Rupert Murdoch has used his most recently acquired newspaper, The Wall Street Journal, to once again rhapsodize on what are presently his two favourite subjects: paid-for content and the deregulation of the media industry. Murdoch, chairman and chief executive of News Corp, makes the comments in an editorial running in today’s issue.
In it, Murdoch stresses the importance of a free, popular press, criticising newspapers that win masses of journalism prizes but have falling circulations. He says that even if there is another advertising boom, newspapers can no longer rely on the revenues that once propped them up, namely classified ads. “The old business model based mainly on advertising is dead,” Murdoch writes. “Let’s face it: A business model that relies primarily on online advertising cannot sustain newspapers over the long term. The reason is simple arithmetic. Though online advertising is increasing, that increase is only a fraction of what is being lost with print advertising.”
He is also heavily critical of websites that derive their content from other news sources “without contributing a penny to its production”. In the past, Murdoch has hinted at tackling the issue of the doctrine of fair use and in this editorial he is more blunt, saying: “Their almost wholesale misappropriation of our stories is not ‘fair use’. To be impolite, it’s theft.” On the bright side, he says that the future of journalism is ‘more promising than ever’ — but essentially only if other publishers get on board with his paywall scheme. This would overcome what is emerging as one of the main hurdles in getting readers back into the habit of buying news: who will pay for something when it is available elsewhere for free? Murdoch responds to such criticism in the piece saying that he believes people will pay for content if “we give them something of good and useful value. Our customers are smart enough to know that you don’t get something for nothing. That goes for some of our friends online too.”
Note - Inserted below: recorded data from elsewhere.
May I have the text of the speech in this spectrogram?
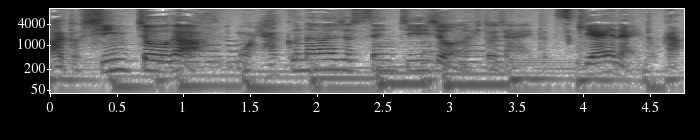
あと身長がもう1 7 0ンチ以上の人じゃないと付き合えないとか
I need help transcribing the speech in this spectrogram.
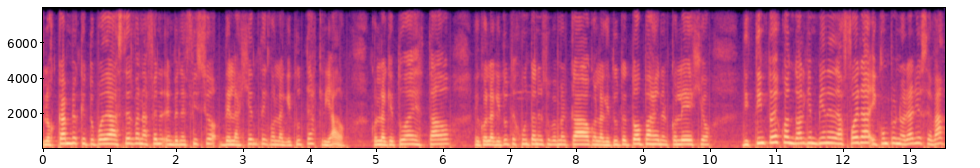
los cambios que tú puedes hacer van a ser en beneficio de la gente con la que tú te has criado, con la que tú has estado, eh, con la que tú te juntas en el supermercado, con la que tú te topas en el colegio. Distinto es cuando alguien viene de afuera y cumple un horario y se va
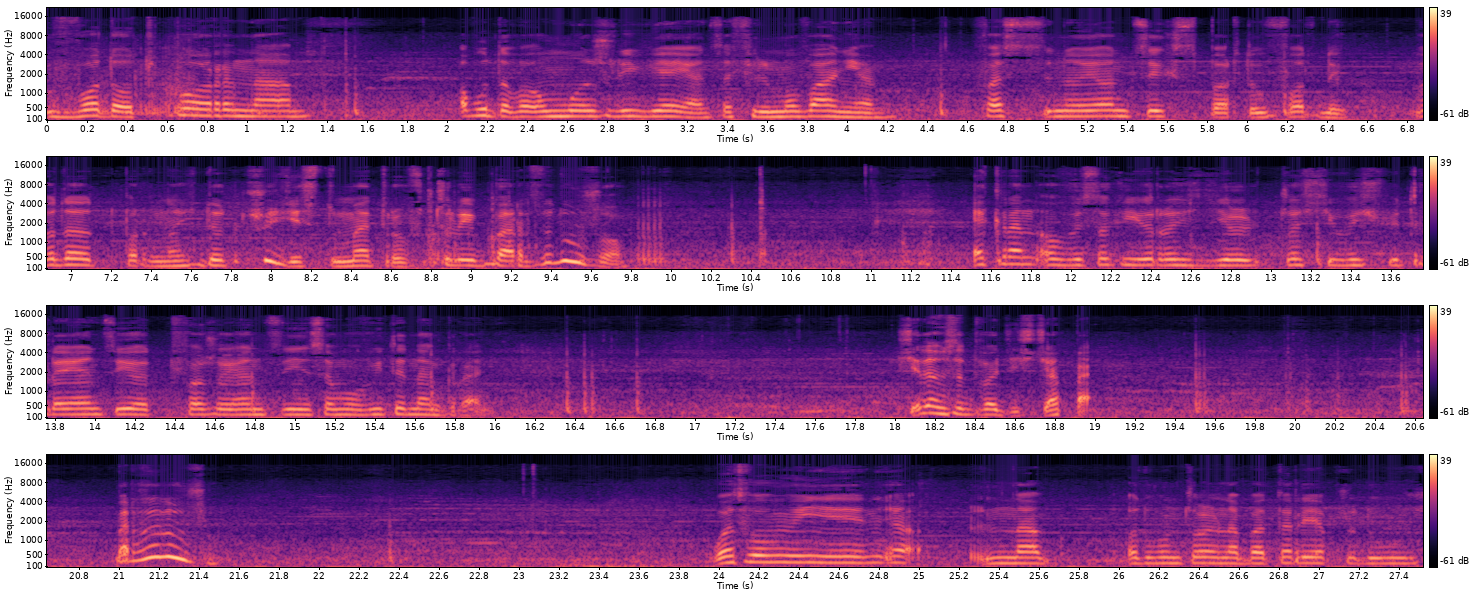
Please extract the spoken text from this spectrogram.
Wodoodporna, obudowa umożliwiająca filmowanie fascynujących sportów wodnych. Wodoodporność do 30 metrów, czyli bardzo dużo. Ekran o wysokiej rozdzielczości wyświetlający i odtwarzający niesamowite nagranie. 720p. Bardzo dużo. Łatwo wymienienia na odłączalna bateria przedłuż,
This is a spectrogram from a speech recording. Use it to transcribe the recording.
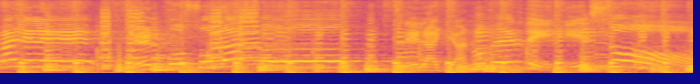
Báilele, báilele, el pozolazo de la llano verde, eso.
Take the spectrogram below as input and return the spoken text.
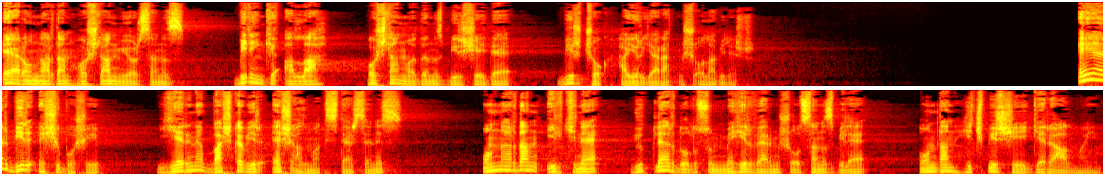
Eğer onlardan hoşlanmıyorsanız, bilin ki Allah, hoşlanmadığınız bir şeyde birçok hayır yaratmış olabilir. Eğer bir eşi boşayıp, yerine başka bir eş almak isterseniz, onlardan ilkine yükler dolusu mehir vermiş olsanız bile, ondan hiçbir şeyi geri almayın.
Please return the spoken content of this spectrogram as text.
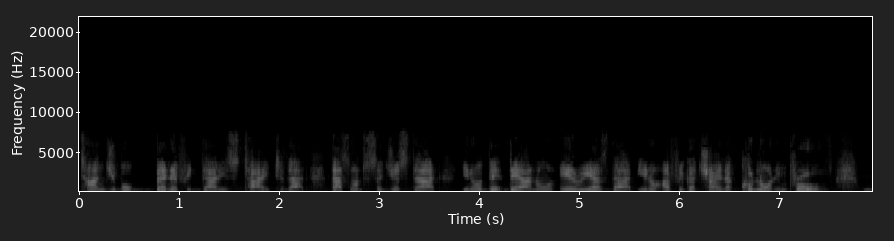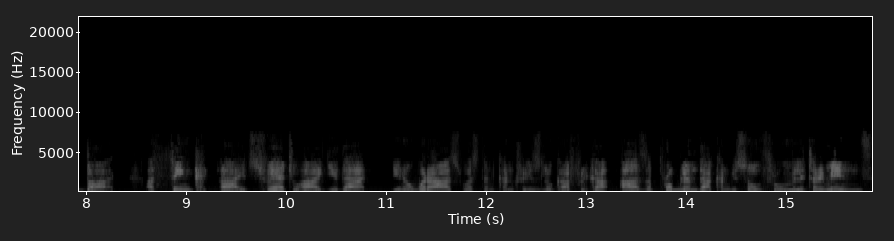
tangible benefit that is tied to that. That's not to suggest that, you know, there, there are no areas that, you know, Africa, China could not improve. But I think uh, it's fair to argue that you know, whereas Western countries look Africa as a problem that can be solved through military means,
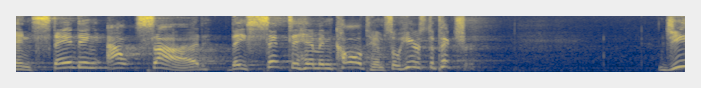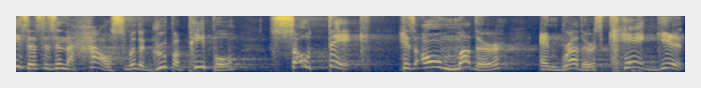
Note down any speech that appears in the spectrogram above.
And standing outside, they sent to him and called him. So here's the picture Jesus is in the house with a group of people so thick, his own mother and brothers can't get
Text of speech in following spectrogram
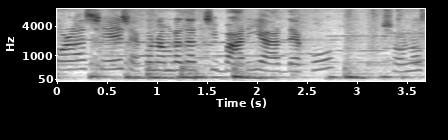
করা শেষ। এখন আমরা যাচ্ছি বাড়ি। আর দেখো সনক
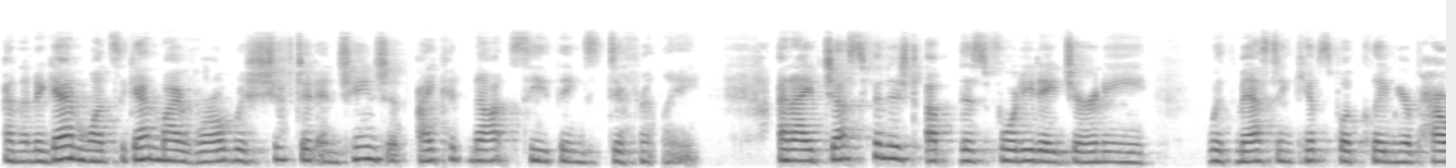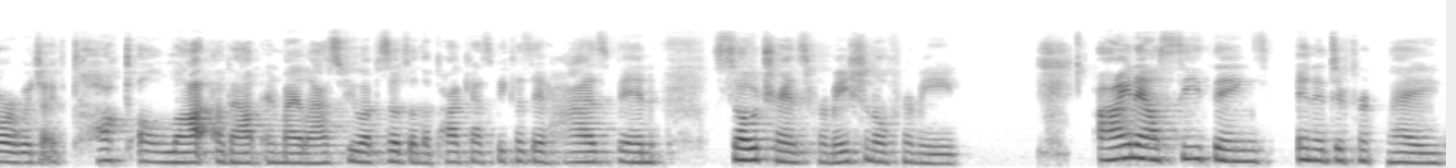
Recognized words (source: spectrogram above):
And then again, once again, my world was shifted and changed, and I could not see things differently. And I just finished up this 40 day journey with Mastin Kipp's book, Claim Your Power, which I've talked a lot about in my last few episodes on the podcast because it has been so transformational for me. I now see things in a different way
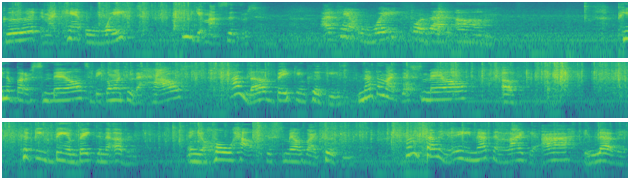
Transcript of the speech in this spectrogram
good and i can't wait. Let me get my scissors. I can't wait for that um, peanut butter smell to be going through the house. I love baking cookies. Nothing like the smell of cookies being baked in the oven and your whole house just smells like cookies. I'm telling you ain't nothing like it. I love it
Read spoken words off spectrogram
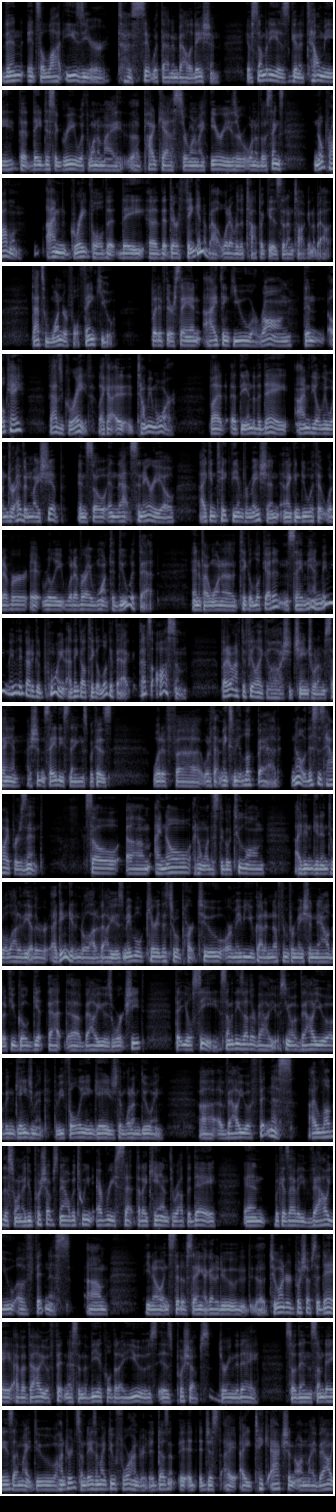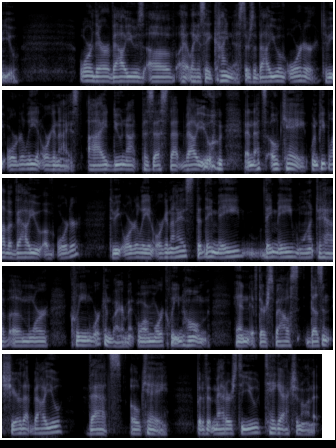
then it's a lot easier to sit with that invalidation. If somebody is going to tell me that they disagree with one of my uh, podcasts or one of my theories or one of those things, no problem. I'm grateful that they uh, that they're thinking about whatever the topic is that I'm talking about. That's wonderful. Thank you. But if they're saying I think you are wrong, then okay, that's great. Like, I, tell me more. But at the end of the day, I'm the only one driving my ship, and so in that scenario, I can take the information and I can do with it whatever it really whatever I want to do with that. And if I want to take a look at it and say, man, maybe maybe they've got a good point, I think I'll take a look at that. That's awesome. But I don't have to feel like, oh, I should change what I'm saying. I shouldn't say these things because what if uh, what if that makes me look bad? No, this is how I present. So um, I know I don't want this to go too long. I didn't get into a lot of the other, I didn't get into a lot of values. Maybe we'll carry this to a part two, or maybe you've got enough information now that if you go get that uh, values worksheet, that you'll see some of these other values, you know, a value of engagement, to be fully engaged in what I'm doing, uh, a value of fitness. I love this one. I do push ups now between every set that I can throughout the day. And because I have a value of fitness, um, you know, instead of saying I got to do uh, 200 push ups a day, I have a value of fitness, and the vehicle that I use is push ups during the day. So then some days I might do 100, some days I might do 400. It doesn't, it, it just, I, I take action on my value. Or there are values of, uh, like I say, kindness. There's a value of order, to be orderly and organized. I do not possess that value, and that's okay. When people have a value of order, to be orderly and organized, then they may they may want to have a more clean work environment or a more clean home. And if their spouse doesn't share that value, that's okay. But if it matters to you, take action on it.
At the same time, Murdoch manages to squeeze in a few words on the issue of government regulation of the media, saying that “the best thing government can do is to get rid of the arbitrary and contradictory regulations that actually prevent people from investing in these businesses”. Murdoch has been critical in the past of US rules on media cross ownership. In the UK, he is concerned about the reach of the BBC. His article is an adaptation of remarks made to the Federal Trade Commission last week